I went to College in the Bronx. Fordham University, on 187th and Fordham Road. I ate pizza for four years in Belmont, at some of the best pizza places in the world. I went to the greatest zoo in the world, The Bronx Zoo. I would go to see the greatest team in the world, the New York Yankees.
What I wouldn't see much of in the Bronx was beautiful subway stations.
If I went down to 81st Street, or Chelsea, or maybe Brooklyn Heights, I could see aesthetically pleasing subway stops, with murals, mosaic art and such. But not my Grand Concourse stop on the D train. It was, and is, grungy and kinda scary.
Things are changing. Art has come to the Bronx subway stations. In an article I just read in the New York Times, "Set in Glass, Artist’s Ode to Bronx Life Is Acclaimed," the story starts with these words:

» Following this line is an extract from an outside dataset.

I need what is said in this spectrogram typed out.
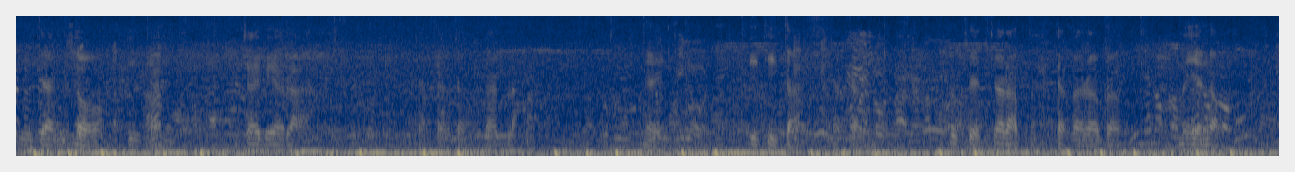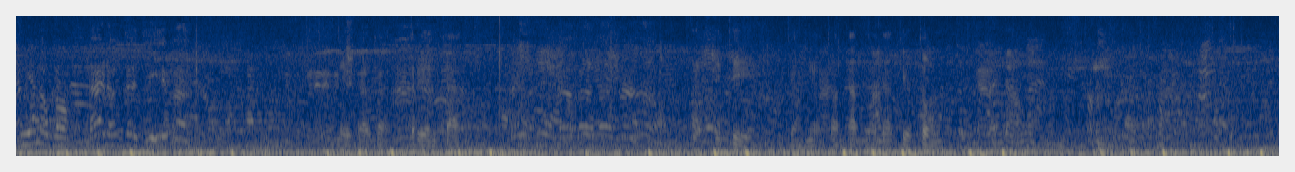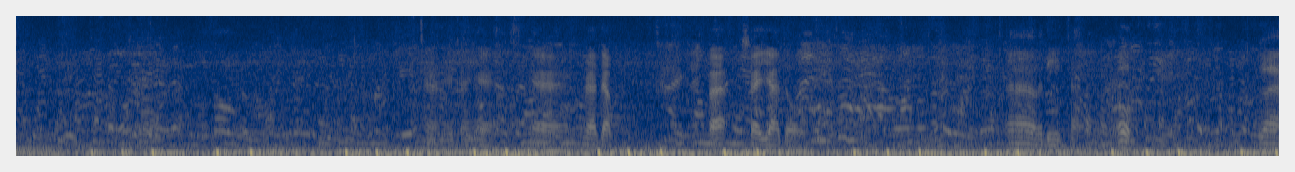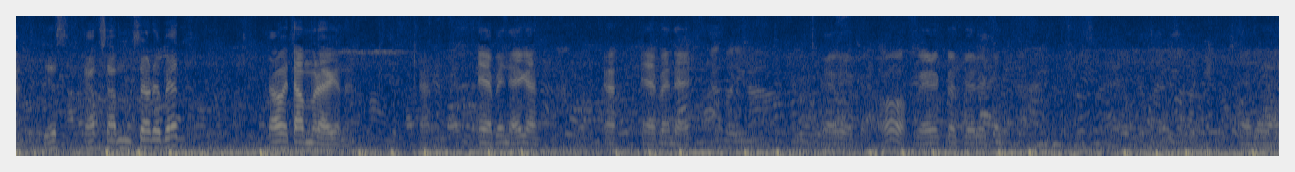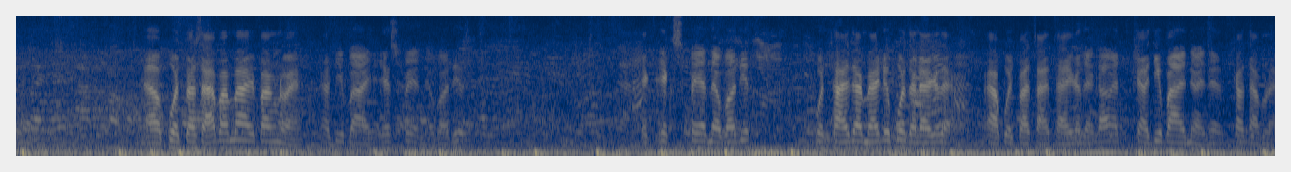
มีการรอมีการใช้เวลากับกับกับกับหลักในพิธีการนะครับลูกเสร็จจะรับแต่ว่าเราก็ไม่เห็นหรอกนี่ก็ก็เตรียมการพิธีการเนี่ยตอนทับนะครับเตียตรง ระดับพระชัยาโดอ่าสวัสดีครับโอ้ว่า yes ครับ some celebrate เขาทำอะไรกันนะแห่ไปไหนกันอะแห่ไปไหนแห่ไปกันโอ้ very good very good แห่ไปกันเอาพูดภาษาพม่าให้ฟังหน่อย อธิบาย explain about this explain about it พูดไทยได้ไหมหรือพูดอะไรก็ได้อ่าพูดภาษาไทยก็ได้เขาอธิบายหน่อยเนี่ยเขาทำอะไร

The Freeman Street subway station, a few blocks south of Crotona Park in the south-central Bronx, could not seem farther from the art gallery precincts of Chelsea, SoHo and Dumbo. So New Yorkers might be surprised to know that a series of colored-glass panels on the elevated subway station has been acclaimed as an exemplary work of public art.
The work, known as “The El,” involves six scenes made of thousands of pieces of faceted glass, which are about an inch thick — far thicker than stained glass — and is held together by epoxy, for durability in harsh outdoor environments. The artist, Daniel Hauben, 52, created the work as a commission for the Metropolitan Transportation Authority’s Arts for Transit project, which has placed artworks throughout the nation’s busiest transit system.
In June, “The El” was one of 40 works of art selected by Americans for the Arts, a nonprofit organization that promotes arts in the United States, for recognition in its annual Year in Review overview of exemplary contemporary public art installations.
This makes me really, really happy. And even though I am sitting in a chair thousands of miles away, in the south of Brazil, I feel a little closer to home when I read about beauty in Bronx subway stations.